Start of ENTRIES SUPPLIED

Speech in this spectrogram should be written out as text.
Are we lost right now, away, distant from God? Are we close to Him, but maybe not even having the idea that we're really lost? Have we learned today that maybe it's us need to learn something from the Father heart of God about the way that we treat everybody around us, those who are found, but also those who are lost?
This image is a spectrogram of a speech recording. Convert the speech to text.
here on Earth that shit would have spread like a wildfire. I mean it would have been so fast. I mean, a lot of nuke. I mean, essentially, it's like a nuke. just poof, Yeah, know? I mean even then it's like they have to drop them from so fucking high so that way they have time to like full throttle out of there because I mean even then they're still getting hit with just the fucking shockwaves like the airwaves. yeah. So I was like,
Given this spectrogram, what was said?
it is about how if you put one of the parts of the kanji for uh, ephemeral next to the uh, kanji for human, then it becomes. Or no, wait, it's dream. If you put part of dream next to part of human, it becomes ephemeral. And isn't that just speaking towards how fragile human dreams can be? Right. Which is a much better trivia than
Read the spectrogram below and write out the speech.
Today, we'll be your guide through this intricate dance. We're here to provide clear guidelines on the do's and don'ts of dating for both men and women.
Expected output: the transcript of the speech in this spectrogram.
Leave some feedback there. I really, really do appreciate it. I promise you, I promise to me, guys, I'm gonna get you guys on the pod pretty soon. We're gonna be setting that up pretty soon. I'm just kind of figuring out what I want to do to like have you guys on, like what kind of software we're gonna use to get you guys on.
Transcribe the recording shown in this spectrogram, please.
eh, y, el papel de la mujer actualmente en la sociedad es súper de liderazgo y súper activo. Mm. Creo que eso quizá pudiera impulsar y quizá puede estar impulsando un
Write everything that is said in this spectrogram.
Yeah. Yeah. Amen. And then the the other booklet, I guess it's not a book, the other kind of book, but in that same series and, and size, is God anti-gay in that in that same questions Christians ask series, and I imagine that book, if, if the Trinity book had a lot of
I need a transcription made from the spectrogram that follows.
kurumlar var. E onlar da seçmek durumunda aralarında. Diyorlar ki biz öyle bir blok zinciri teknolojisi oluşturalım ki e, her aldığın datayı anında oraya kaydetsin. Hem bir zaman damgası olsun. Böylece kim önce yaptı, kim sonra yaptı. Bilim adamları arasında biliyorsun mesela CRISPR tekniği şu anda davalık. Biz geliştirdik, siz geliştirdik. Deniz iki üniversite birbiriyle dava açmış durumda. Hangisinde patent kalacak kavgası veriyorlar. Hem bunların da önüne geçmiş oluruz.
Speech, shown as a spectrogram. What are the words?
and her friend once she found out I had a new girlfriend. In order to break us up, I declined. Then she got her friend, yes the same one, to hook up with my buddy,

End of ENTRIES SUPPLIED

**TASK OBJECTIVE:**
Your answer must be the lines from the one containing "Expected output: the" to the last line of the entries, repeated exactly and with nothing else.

**ANSWER FOR THIS EXERCISE:**
Expected output: the transcript of the speech in this spectrogram.
Leave some feedback there. I really, really do appreciate it. I promise you, I promise to me, guys, I'm gonna get you guys on the pod pretty soon. We're gonna be setting that up pretty soon. I'm just kind of figuring out what I want to do to like have you guys on, like what kind of software we're gonna use to get you guys on.
Transcribe the recording shown in this spectrogram, please.
eh, y, el papel de la mujer actualmente en la sociedad es súper de liderazgo y súper activo. Mm. Creo que eso quizá pudiera impulsar y quizá puede estar impulsando un
Write everything that is said in this spectrogram.
Yeah. Yeah. Amen. And then the the other booklet, I guess it's not a book, the other kind of book, but in that same series and, and size, is God anti-gay in that in that same questions Christians ask series, and I imagine that book, if, if the Trinity book had a lot of
I need a transcription made from the spectrogram that follows.
kurumlar var. E onlar da seçmek durumunda aralarında. Diyorlar ki biz öyle bir blok zinciri teknolojisi oluşturalım ki e, her aldığın datayı anında oraya kaydetsin. Hem bir zaman damgası olsun. Böylece kim önce yaptı, kim sonra yaptı. Bilim adamları arasında biliyorsun mesela CRISPR tekniği şu anda davalık. Biz geliştirdik, siz geliştirdik. Deniz iki üniversite birbiriyle dava açmış durumda. Hangisinde patent kalacak kavgası veriyorlar. Hem bunların da önüne geçmiş oluruz.
Speech, shown as a spectrogram. What are the words?
and her friend once she found out I had a new girlfriend. In order to break us up, I declined. Then she got her friend, yes the same one, to hook up with my buddy,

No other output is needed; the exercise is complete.